- Ensure the contract includes a technical home visit before the installation begins, regardless of whether it is supply only, or supply and fit. You may be charged extra if the contract is for supply only. A site visit will identify any issues that may come up upon delivery and allow you to find a solution beforehand
- Your quote should include everything you are paying for, detailing what is due for delivery, full costs and arrival date
- Have a clear idea of the work being undertaken by the supplier. Check whether it includes additional works such as tiling, electrical installation and redecorating
- Your supplier should also give a clear timeline of how long installation will take. When the fitting stage begins you will have to expect some disruption around the home. Services such as water, gas and electric will be disconnected so appliances can be installed. This will mean finding alternative arrangements for things such as cooking and laundry during this period
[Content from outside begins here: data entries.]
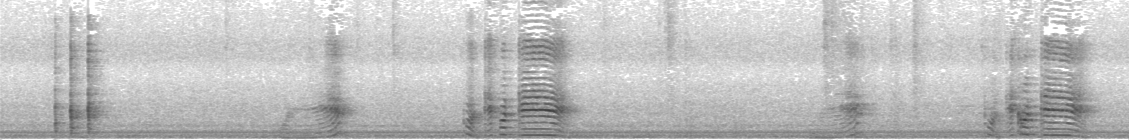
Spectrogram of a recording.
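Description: An Alexandrine parakeet talks in short, nasal, speech-like bursts, about five phrases in eleven seconds, over a steady indoor hum.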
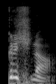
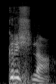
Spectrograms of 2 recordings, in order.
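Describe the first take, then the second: Both takes have the same delivery.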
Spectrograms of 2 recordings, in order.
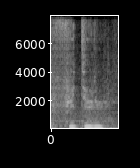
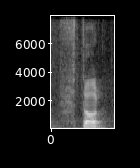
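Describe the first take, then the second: First: It is three syllables with vowels between consonants. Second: It is one syllable with clustered consonants. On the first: The speaker calls it wrong. "prononcé à la japonaise" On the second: The speaker calls it right. "ça se dit Ftor"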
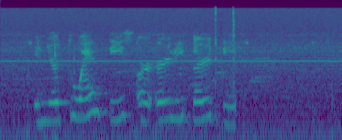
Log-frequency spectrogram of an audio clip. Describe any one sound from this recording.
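A woman speaks with animation over an online call.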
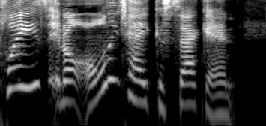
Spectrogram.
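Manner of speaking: put-on Australian accent. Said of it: "she has this Australian accent".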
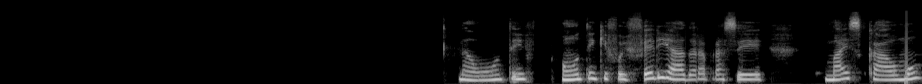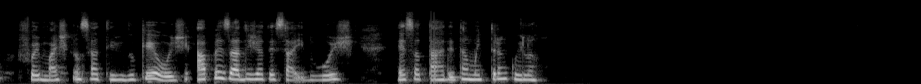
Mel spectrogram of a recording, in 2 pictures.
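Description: At 6.86–7.23 s and again at 12.11–12.45 s, the level falls abruptly by about 6 dB and then snaps back, likely one channel dropping out. The drop is a clean step rather than a fade. At 9.05–9.07 s and 13.53–13.57 s, chunks play out of order: 10 ms pieces arrive one and then three chunks late. This causes jumbled moments, but no audio is missing.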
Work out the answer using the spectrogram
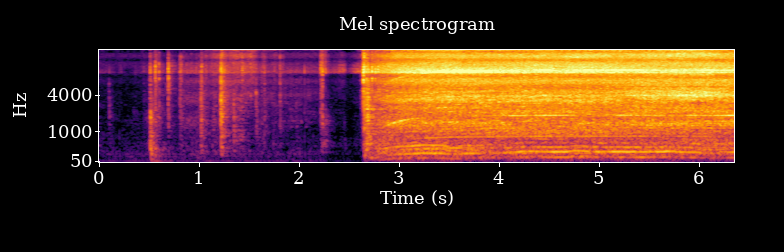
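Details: Hoover WindTunnel Supreme U5468-900 upright vacuum, used, with a finicky power switch: clicks, then motor holds a steady even roar with aggressive brush-roll hum grooming carpet; normal running.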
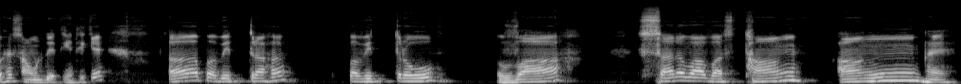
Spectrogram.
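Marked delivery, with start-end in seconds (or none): 1.7-8.0 अपवित्रः with final h, सर्वावस्थां ending in nasal aang; slow recitation. Shown as a demonstration. Teacher spells out the verse slowly for students. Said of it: "सर्वावस्था नहीं है, आंग है". 8.4-9.6 आंग drawn out with a nasal ng; nasal aang. Shown as a demonstration. Teacher isolates the nasal ending. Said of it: "सर्वावस्था नहीं है, आंग है".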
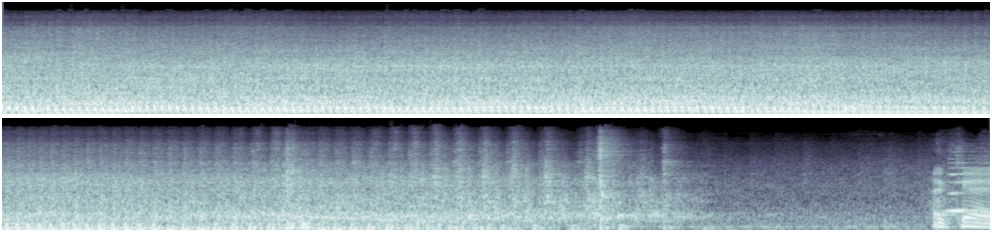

- Before the fitting of your kitchen begins, the carcase will be delivered to your home and you need to make arrangements to store this somewhere in the meantime. If you have a garage then this is the most common solution. Empty all of your existing cupboards and store the contents somewhere else in the meantime. If you are a pet owner, then you might want to ask someone to look after your cat or dog while the kitchen is being fitted. Also, tell your neighbours there will be workmen coming and going for a couple of weeks and to expect some noise
- Rarely does any installation go 100% smoothly and even the best supplier will run into one or two issues that need to be resolved. This is normal given the amount of work involved in fitting a new kitchen. The supplier should highlight these to you during the fitting stage, or let you know what other solutions can be made once the majority of the fit is in place. Quite often there will be a ‘to do’ list once most of the kitchen is installed and remedial work is usually finished anywhere between 2-4 weeks after the completion date
- Once the kitchen has been installed most suppliers will ask you to sign a completion certificate. This will confirm the kitchen has been installed in full and there are no remaining issues to be resolved. If there are some areas that you are not satisfied with you can note these down on the completion certificate to highlight what is remaining
Added: October 16, 2018 13:46:02